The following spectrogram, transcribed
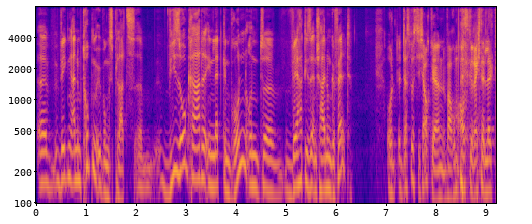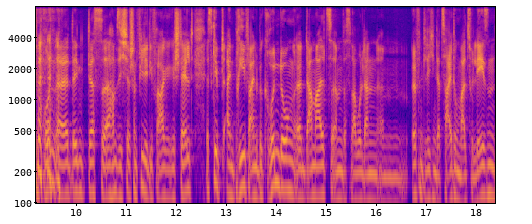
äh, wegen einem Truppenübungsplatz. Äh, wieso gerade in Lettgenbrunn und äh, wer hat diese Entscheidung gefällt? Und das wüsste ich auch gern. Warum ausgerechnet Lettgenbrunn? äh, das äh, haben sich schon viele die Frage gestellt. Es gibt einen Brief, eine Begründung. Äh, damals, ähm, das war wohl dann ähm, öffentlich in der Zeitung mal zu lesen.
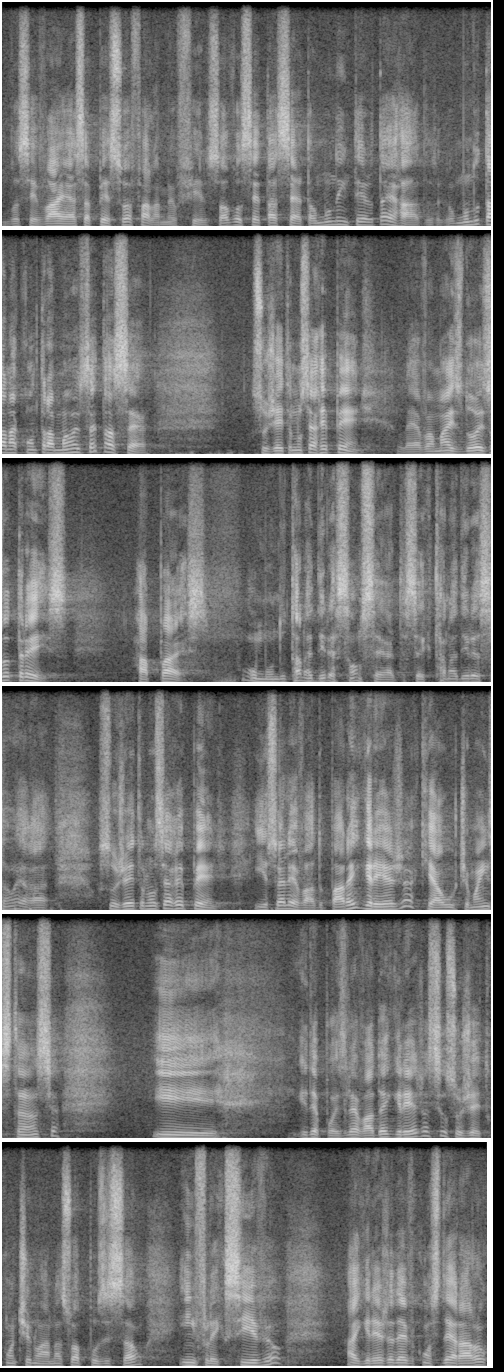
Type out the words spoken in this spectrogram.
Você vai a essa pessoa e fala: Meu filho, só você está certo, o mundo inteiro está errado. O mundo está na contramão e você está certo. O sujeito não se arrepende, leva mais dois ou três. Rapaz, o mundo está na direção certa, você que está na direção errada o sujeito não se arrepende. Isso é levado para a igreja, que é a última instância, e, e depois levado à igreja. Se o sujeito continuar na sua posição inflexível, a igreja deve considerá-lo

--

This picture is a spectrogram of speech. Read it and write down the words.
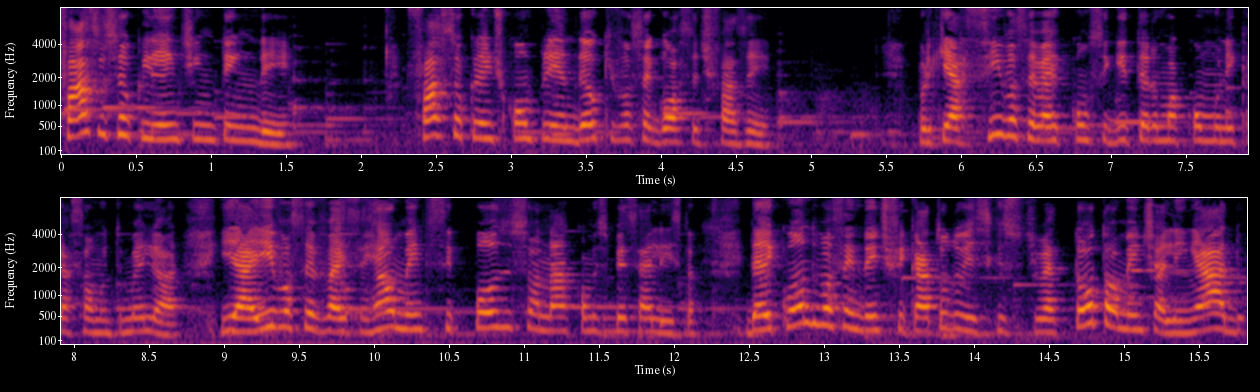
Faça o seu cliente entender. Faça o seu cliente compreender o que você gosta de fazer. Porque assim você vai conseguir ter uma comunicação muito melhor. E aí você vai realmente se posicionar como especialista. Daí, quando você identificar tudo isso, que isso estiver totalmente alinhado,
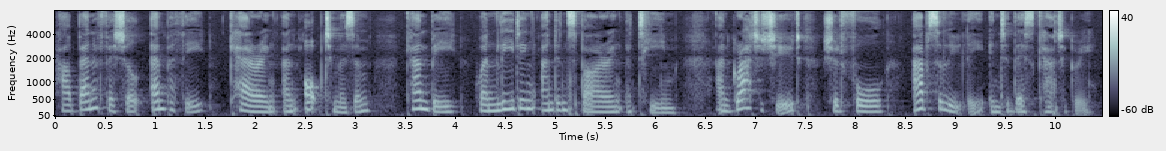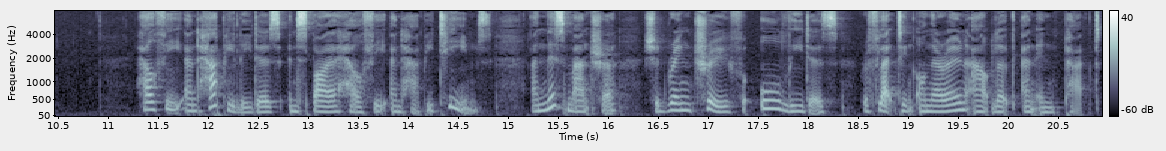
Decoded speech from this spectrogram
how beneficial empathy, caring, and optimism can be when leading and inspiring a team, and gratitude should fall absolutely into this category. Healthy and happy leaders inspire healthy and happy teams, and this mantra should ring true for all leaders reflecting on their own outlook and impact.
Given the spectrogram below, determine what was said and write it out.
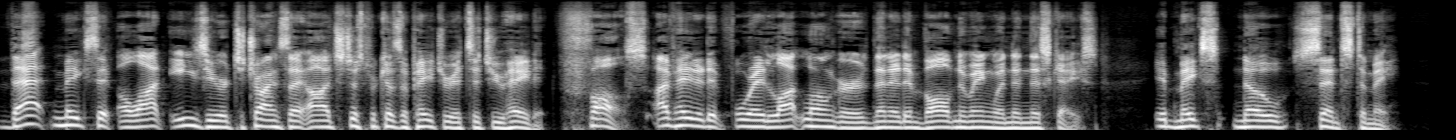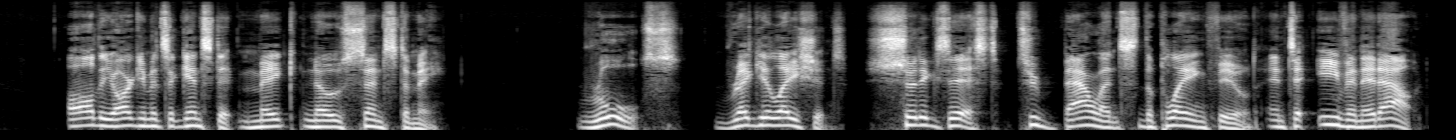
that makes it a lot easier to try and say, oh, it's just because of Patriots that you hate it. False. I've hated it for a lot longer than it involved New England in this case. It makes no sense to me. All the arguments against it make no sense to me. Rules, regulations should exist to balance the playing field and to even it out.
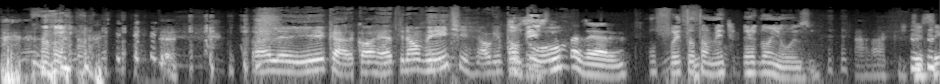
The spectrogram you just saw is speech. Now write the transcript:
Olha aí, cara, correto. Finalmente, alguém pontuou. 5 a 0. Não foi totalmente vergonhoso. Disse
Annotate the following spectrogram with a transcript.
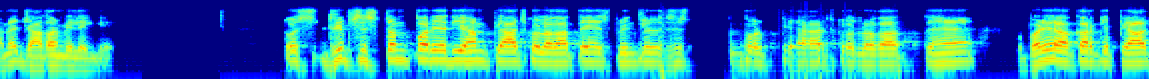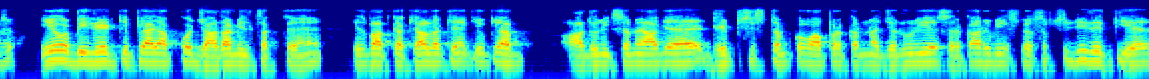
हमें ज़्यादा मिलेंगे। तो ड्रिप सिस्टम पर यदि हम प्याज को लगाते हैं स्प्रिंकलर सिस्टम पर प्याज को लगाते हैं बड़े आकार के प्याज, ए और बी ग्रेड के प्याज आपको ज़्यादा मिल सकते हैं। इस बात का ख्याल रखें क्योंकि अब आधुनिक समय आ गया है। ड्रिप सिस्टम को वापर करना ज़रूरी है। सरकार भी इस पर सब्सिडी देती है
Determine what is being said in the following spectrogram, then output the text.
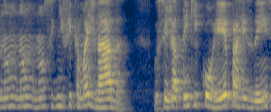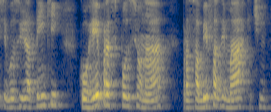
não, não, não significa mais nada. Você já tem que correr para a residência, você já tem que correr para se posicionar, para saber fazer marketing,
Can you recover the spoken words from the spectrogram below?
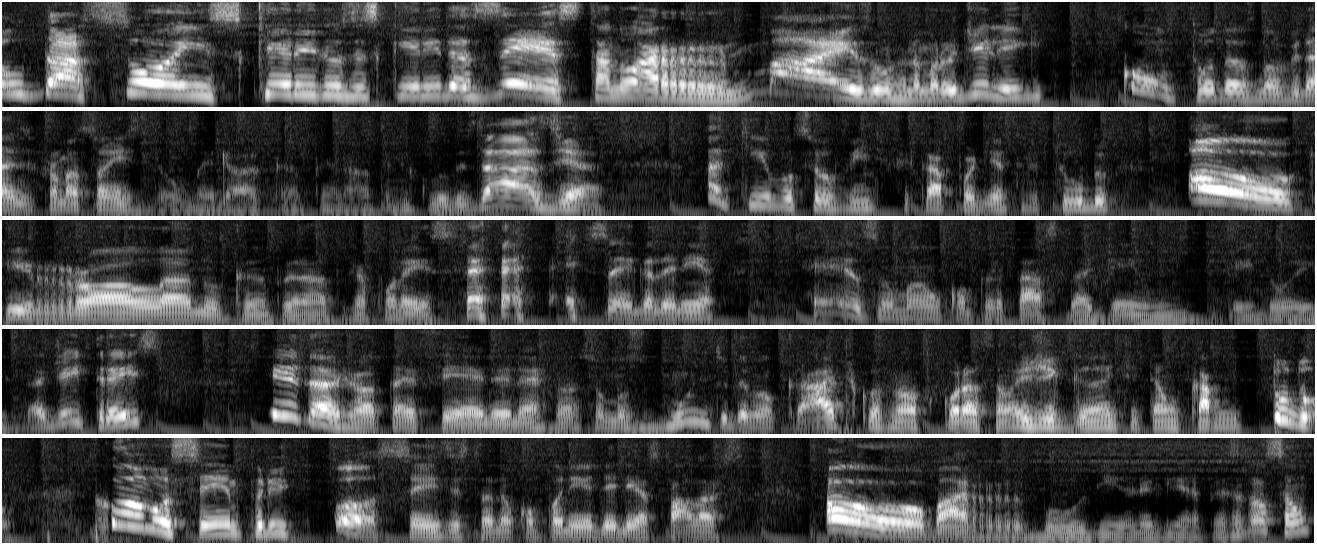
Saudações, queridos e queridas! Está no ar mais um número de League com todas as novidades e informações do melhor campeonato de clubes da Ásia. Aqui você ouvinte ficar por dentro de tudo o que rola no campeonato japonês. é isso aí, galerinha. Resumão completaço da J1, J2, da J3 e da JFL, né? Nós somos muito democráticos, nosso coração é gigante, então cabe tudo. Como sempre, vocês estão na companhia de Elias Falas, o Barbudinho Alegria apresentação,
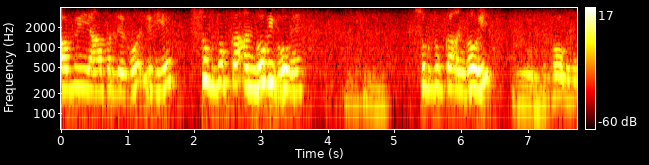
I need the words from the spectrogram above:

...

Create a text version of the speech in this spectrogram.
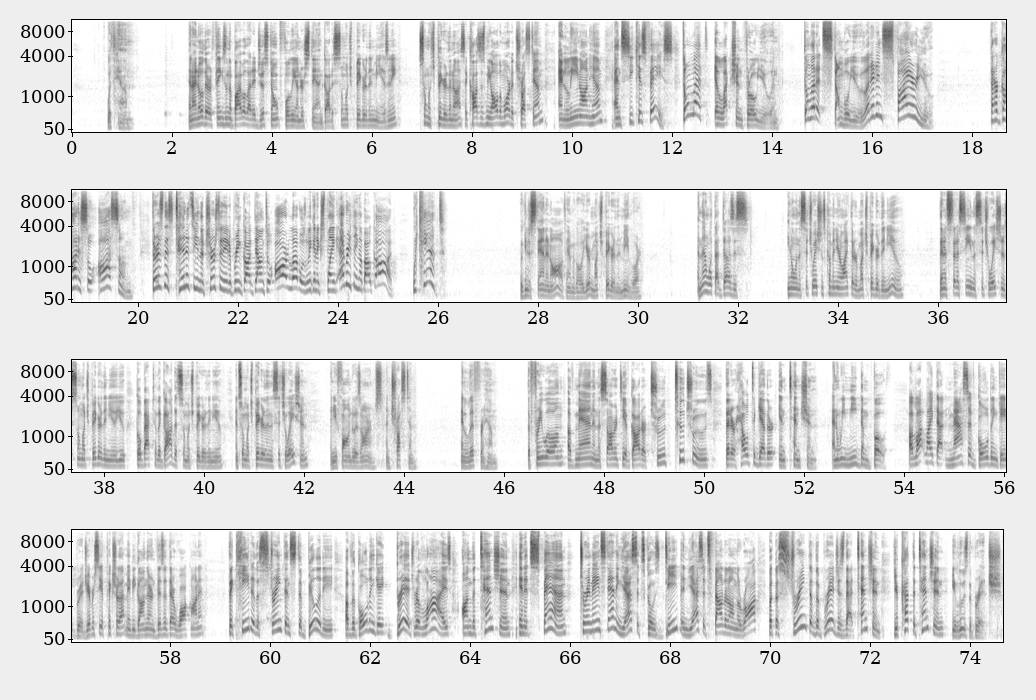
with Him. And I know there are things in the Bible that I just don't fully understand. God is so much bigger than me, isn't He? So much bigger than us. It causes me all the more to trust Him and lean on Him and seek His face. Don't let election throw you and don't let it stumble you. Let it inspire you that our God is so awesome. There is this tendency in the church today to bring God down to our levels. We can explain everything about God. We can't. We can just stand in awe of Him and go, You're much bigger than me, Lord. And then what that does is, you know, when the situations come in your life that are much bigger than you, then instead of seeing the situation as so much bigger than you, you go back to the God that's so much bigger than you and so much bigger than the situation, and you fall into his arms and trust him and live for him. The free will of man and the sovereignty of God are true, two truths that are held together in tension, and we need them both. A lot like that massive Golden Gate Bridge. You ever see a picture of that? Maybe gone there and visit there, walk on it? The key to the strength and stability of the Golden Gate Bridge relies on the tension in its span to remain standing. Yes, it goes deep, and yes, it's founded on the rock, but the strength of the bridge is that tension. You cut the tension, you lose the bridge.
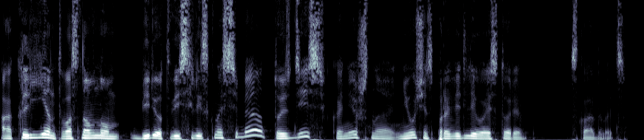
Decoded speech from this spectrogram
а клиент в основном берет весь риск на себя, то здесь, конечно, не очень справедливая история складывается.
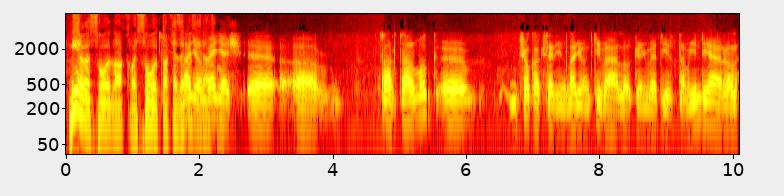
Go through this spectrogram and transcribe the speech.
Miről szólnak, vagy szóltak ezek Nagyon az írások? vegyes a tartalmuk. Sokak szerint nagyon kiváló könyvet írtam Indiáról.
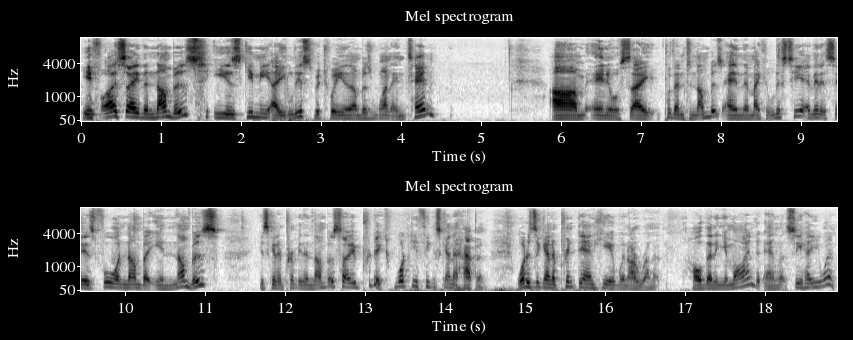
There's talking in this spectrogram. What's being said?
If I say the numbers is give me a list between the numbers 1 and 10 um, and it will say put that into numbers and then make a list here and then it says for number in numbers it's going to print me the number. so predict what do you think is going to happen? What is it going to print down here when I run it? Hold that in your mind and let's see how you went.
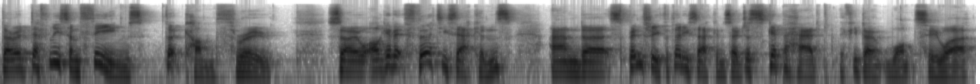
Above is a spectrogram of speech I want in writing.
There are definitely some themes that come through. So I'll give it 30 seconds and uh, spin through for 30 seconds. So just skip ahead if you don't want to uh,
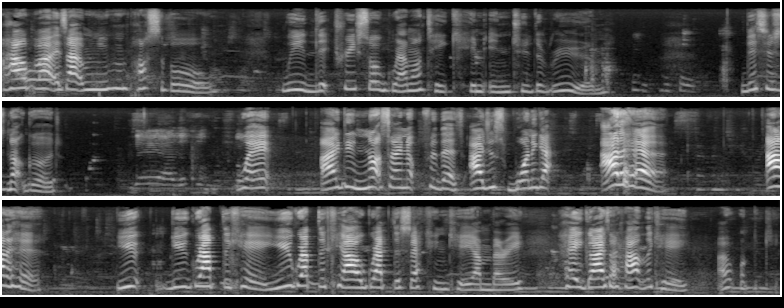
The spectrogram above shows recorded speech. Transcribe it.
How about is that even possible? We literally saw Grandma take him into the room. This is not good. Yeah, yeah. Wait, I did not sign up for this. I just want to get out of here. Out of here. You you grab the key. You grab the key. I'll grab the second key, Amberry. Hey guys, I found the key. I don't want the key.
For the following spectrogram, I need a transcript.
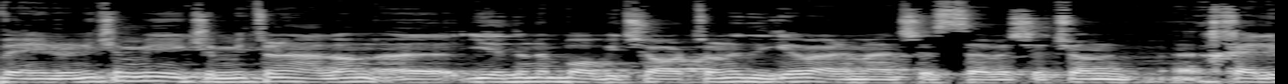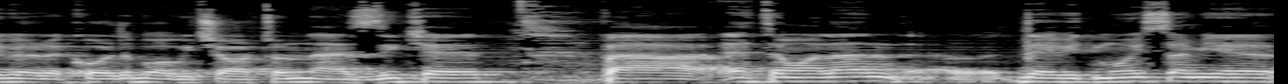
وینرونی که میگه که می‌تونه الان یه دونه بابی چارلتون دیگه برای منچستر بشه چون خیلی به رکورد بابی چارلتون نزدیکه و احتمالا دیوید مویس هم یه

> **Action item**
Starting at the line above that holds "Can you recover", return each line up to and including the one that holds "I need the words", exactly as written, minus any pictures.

> **Solved exercise**
Can you recover the spoken words from the spectrogram below?
Saudações, queridos e queridas! Está no ar mais um número de League com todas as novidades e informações do melhor campeonato de clubes da Ásia. Aqui você ouvinte ficar por dentro de tudo o que rola no campeonato japonês. é isso aí, galerinha. Resumão completaço da J1, J2, da J3 e da JFL, né? Nós somos muito democráticos, nosso coração é gigante, então cabe tudo. Como sempre, vocês estão na companhia de Elias Falas, o Barbudinho Alegria apresentação,
I need the words from the spectrogram above:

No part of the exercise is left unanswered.